--- DATA TO USE ---
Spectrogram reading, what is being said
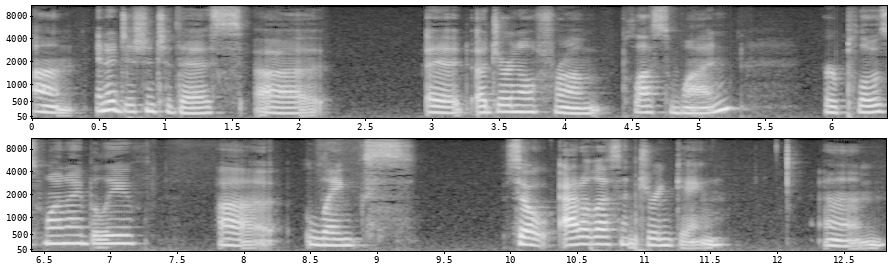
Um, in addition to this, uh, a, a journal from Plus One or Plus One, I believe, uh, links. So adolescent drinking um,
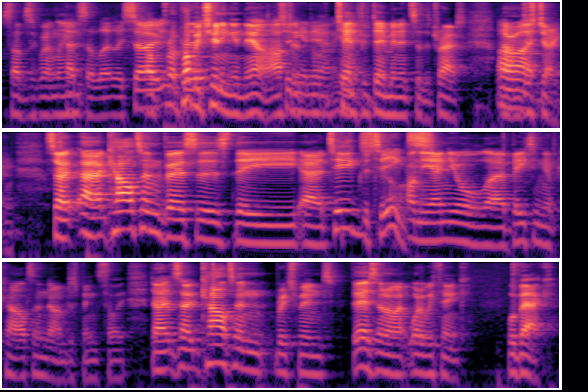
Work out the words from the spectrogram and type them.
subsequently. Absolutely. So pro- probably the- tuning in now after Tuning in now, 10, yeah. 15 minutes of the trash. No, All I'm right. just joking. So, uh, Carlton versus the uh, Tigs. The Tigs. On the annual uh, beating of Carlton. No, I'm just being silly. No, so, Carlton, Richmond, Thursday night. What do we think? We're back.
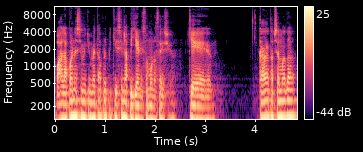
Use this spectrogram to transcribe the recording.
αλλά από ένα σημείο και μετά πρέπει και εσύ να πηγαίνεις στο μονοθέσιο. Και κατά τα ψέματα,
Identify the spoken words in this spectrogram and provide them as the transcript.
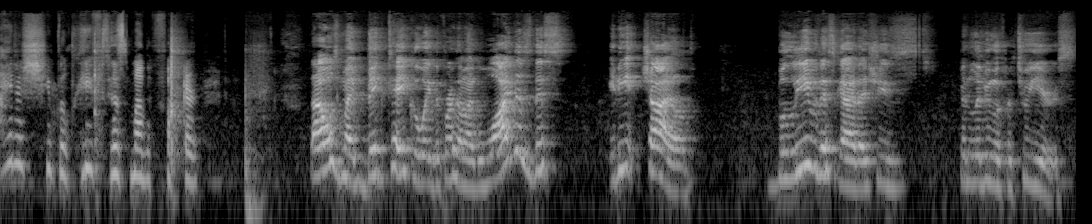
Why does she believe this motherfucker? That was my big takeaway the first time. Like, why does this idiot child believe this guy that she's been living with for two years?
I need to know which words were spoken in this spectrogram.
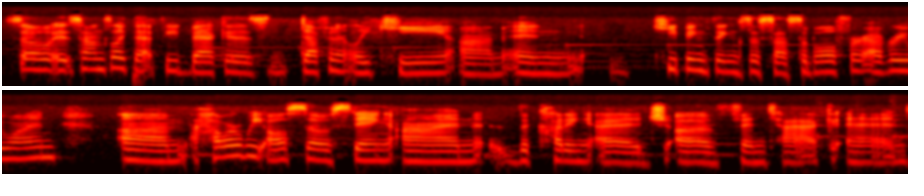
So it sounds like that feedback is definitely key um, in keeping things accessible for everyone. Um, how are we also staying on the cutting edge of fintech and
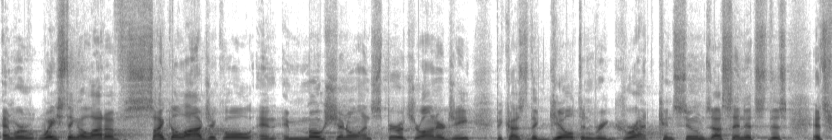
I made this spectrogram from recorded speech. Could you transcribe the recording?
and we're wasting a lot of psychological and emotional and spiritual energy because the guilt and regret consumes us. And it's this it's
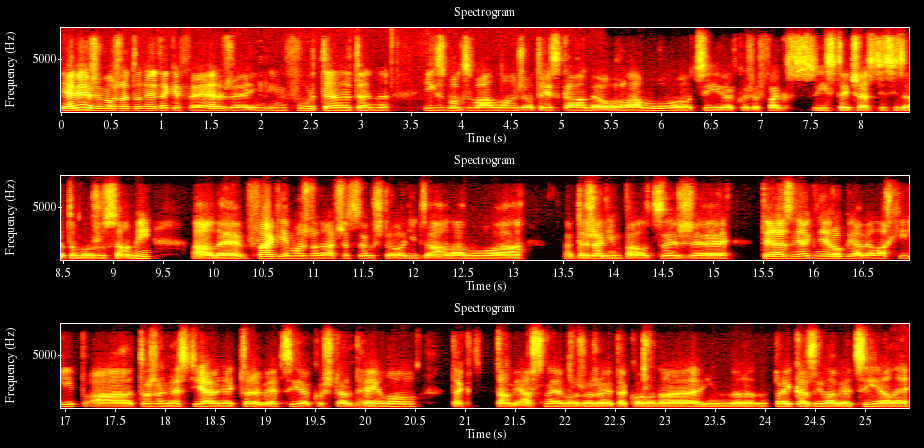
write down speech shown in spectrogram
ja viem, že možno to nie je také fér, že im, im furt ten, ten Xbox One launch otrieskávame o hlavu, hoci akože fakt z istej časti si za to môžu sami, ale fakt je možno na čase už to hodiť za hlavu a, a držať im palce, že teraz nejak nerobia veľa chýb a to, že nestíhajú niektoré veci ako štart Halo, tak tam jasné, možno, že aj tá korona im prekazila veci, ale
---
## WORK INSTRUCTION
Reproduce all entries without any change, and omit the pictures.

## FINISHED TASK
Spectrogram reading, what is being said
Um, in addition to this, uh, a, a journal from Plus One or Plus One, I believe, uh, links. So adolescent drinking um,
Work out the words from the spectrogram and type them.
subsequently. Absolutely. So pro- probably the- tuning in now after Tuning in now, 10, yeah. 15 minutes of the trash. No, All I'm right. just joking. So, uh, Carlton versus the uh, Tigs. The Tigs. On the annual uh, beating of Carlton. No, I'm just being silly. No, so, Carlton, Richmond, Thursday night. What do we think? We're back.
Use this spectrogram to transcribe the recording.
αλλά από ένα σημείο και μετά πρέπει και εσύ να πηγαίνεις στο μονοθέσιο. Και κατά τα ψέματα,
Identify the spoken words in this spectrogram and provide them as the transcript.
Why does she believe this motherfucker? That was my big takeaway the first time. Like, why does this idiot child believe this guy that she's been living with for two years?
I need to know which words were spoken in this spectrogram.
So it sounds like that feedback is definitely key um, in keeping things accessible for everyone. Um, how are we also staying on the cutting edge of fintech and
I made this spectrogram from recorded speech. Could you transcribe the recording?
and we're wasting a lot of psychological and emotional and spiritual energy because the guilt and regret consumes us. And it's this it's
write down speech shown in spectrogram
ja viem, že možno to nie je také fér, že im, im furt ten, ten Xbox One launch otrieskávame o hlavu, hoci akože fakt z istej časti si za to môžu sami, ale fakt je možno na čase už to hodiť za hlavu a, a držať im palce, že teraz nejak nerobia veľa chýb a to, že nestíhajú niektoré veci ako štart Halo, tak tam jasné, možno, že aj tá korona im prekazila veci, ale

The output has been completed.